The diet of white storks depends on the season of breeding and migration, the place of migration, and the availability of prey. White storks hunt for preys in meadows, areas of low vegetation, and shallow water. They usually feed on insects such as grasshoppers, beetles, crickets and locusts; reptiles, earthworms, amphibians especially frogs; mammals such as moles, shrews, voles. They also eat bird eggs and their young ones, fishes, crustaceans, mollusks, and scorpions, etc. Their nature of eating a prey is to swallow it if it is a small one, and killing and tearing apart the prey if it is a larger one. In a nutshell, they may be categorized as carnivorous.
The white stork bird breeds in open farmlands, marshy wetlands, and builds nests in trees, and on rooftops. As a matter of fact, they form loose informal colonies during the time of breeding. They usually form a monogamous pair for breeding and the same ones may pair successively every year.
Male white storks are the first ones to arrive at the nesting site for breeding. The male uses the Head-Shaking Crouch display method as a way of attracting the female. Once the female gets attracted, she displays her approval in her own way. A courtship within a short span of time indicates greater affinity.
The nests made by them are usually huge in size, constructed of sticks and branches, grasses, twigs, rags, and other materials. The nests are usually 1m in diameter but may grow up to 2 to 3m depending on the nature and amount of the material used.
The female white stork lays only three to four eggs which may also be as many as seven in exceptional cases. Both the parents share the duty of nurturing the stork babies during the incubation period. The young chicks have black bills and white body. This nurturance may continue till the chicks learn to fledge which happens within eight to nine weeks since birth. By the time the babies grow two to three years of age, they are capable of breeding. The maximum number of years a stork can survive is for thirty-five years.
There has been a substantial decrease in the population of white storks since the last century. This has concurred both due to natural and anthropogenic factors. The natural factors include parasites causing diseases such as mesostigmatic mites such as Trichouropoda orbicularis, Macrocheles merdarius, Petrolichus ciconiae, and others such as West Nile virus (WNV). A disease caused due to this virus is highly contagious.

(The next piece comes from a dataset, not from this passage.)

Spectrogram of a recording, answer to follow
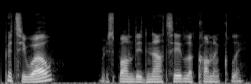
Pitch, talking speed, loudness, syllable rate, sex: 130 Hz, 120 wpm, -18 LUFS, 6.3 syllables/s, male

And the man made factors include pollution, deforestation causing loss of habitat, electrocution, drainage of wetlands, and loss of agricultural lands for the setting up of industries, use of persistant pesticides and illegal hunting.
Being rated as Least Concern by International Union for Conservation of Animals and natural Resources (IUCN), several measures have been undertaken for the conservation and preservation of this beautiful flying creature such as zoo rearing, nest building and other methods aimed at boosting its existence and breeding.
Such measures if undertaken sincerely shall prove highly beneficial for the preservation and conservation of all those creatures that stand on the threshold of existence and extinction. The White Stork is one of the most beautiful birds on the planet and our efforts shall ensure their survival in future and prevent them from getting extinct.
A glimpse at some of the pictures of white stork shall prove how beautiful, serene, gorgeous, and amazing creatures they are, who have provoked various modes of expression used by humans to highlight natural beauty. They are among the living marvels created by mother earth.